During the year of 1967, Sargent Shriver served as Director of the Office of Economic Opportunity and created several community oriented programs. Shriver sends this telegram to Dr. King informing his support. Shriver appreciates King's ability to be forthright on the condemnation of lawless behavior and causes of social unrest. He agrees that "America must quickly develop and support adequate programs to remove these causes."
Dr. King commends Mr. Shriver and the Office of Economic Opportunity for funding the Southwest Alabama Farmers Cooperative Association. Dr. King asserts that this decision is a positive step in the War on Poverty that will directly affect countless numbers of impoverished people.

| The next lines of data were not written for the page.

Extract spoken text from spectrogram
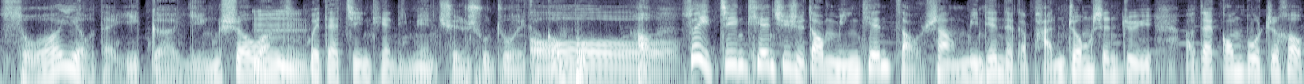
所有的一个营收啊，嗯、会在今天里面全数做一个公布。哦、好，所以今天其实到明天早上，明天整个盘中，甚至于啊，在公布之后，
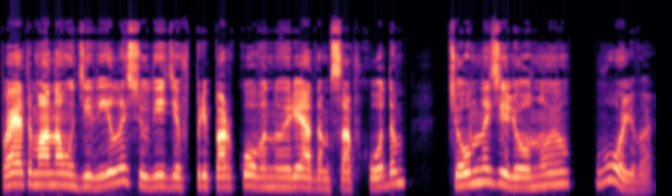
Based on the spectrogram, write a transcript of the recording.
Поэтому она удивилась, увидев припаркованную рядом со входом темно-зеленую «Вольво».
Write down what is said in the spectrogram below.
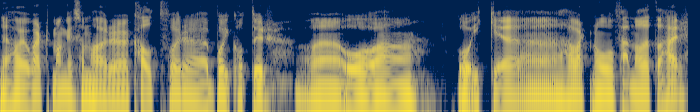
det har jo vært mange som har kalt for uh, boikotter og, og ikke har vært noe fan av dette her.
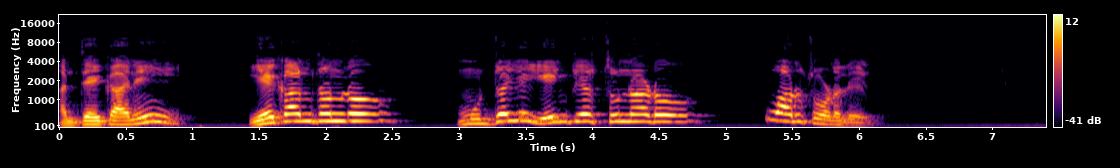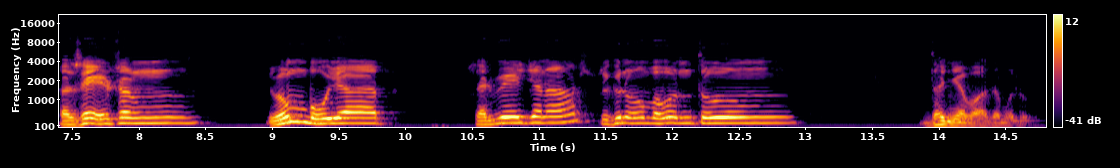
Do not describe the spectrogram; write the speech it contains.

The faculty of Howard University's Law School offers to assist Dr. King in the fight against social injustice in Alabama.

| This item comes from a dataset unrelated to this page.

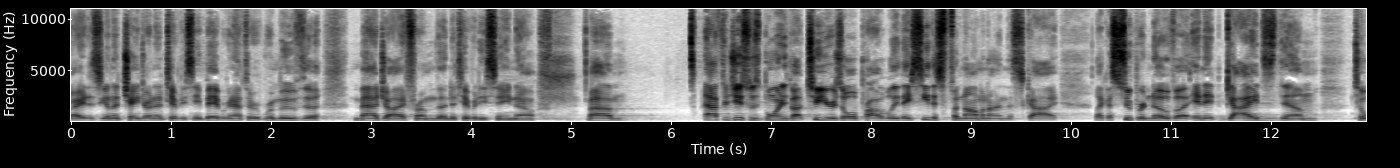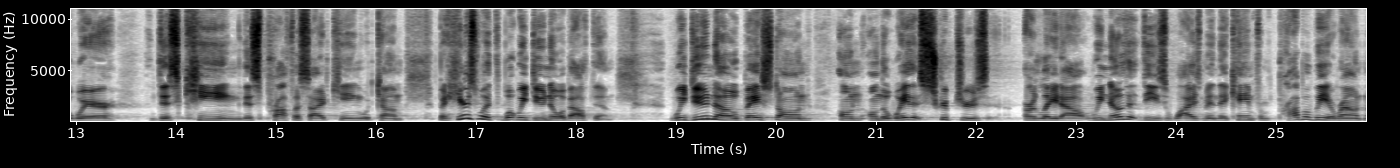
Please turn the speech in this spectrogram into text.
right? It's going to change our nativity scene. Babe, we're going to have to remove the magi from the nativity scene now. Um, after Jesus was born, he's about two years old probably. They see this phenomenon in the sky, like a supernova, and it guides them to where this king, this prophesied king would come. But here's what, what we do know about them. We do know, based on, on, on the way that scriptures are laid out, we know that these wise men, they came from probably around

Mr. Williams writes to the National Education Association of America requesting an immediate investigation take place on behalf of the Atlanta School System. He suggests that discriminatory practices are present.
Charles William Butler, Pastor of New Cavalry Baptist Church, informs Dr. King that he will not be present at a board meeting. The lateness of the invitation and his involvement in Detroit, Michigan prevent his attendance.
The King family sends its condolences to Mrs. Anderson.
Junius Griffin sends Dr. King a typed version of his statement on the violence occurring in a predominately Puerto Rican neighborhood in Chicago. Through the incident, Dr. King notes the callousness of law enforcement in the area.
Dr. King sent this telegram to 30 prominent members of the Philedelphia community, inviting them to join the Southern Christian Leadership Foundation in presenting the Star for Freedom to Harry Belafonte, Aretha Franklin, and Signey Poitier.
The NY Chapter of Americans for Democratic Action sends Dr. King well wishes and hopes for a speedy recovery.
A correspondent from the American Broadcasting Company Network in Washington D.C. contacts Reverend Ralph Abernathy attempting to continue an interview previously scheduled with Dr. King before his death.
Dr. King urges President Johnson to respond to the unilateral declaration of independence by Prime Minister Ian Smith of Rhodesia by withdrawing American officials, refusing diplomatic recognition and severing economic ties.
Dr. and Mrs. King express their regret for being unable to attend the funeral; however, they offer condolences to Mrs. A. B. Cooper and family for the loss of their loved one.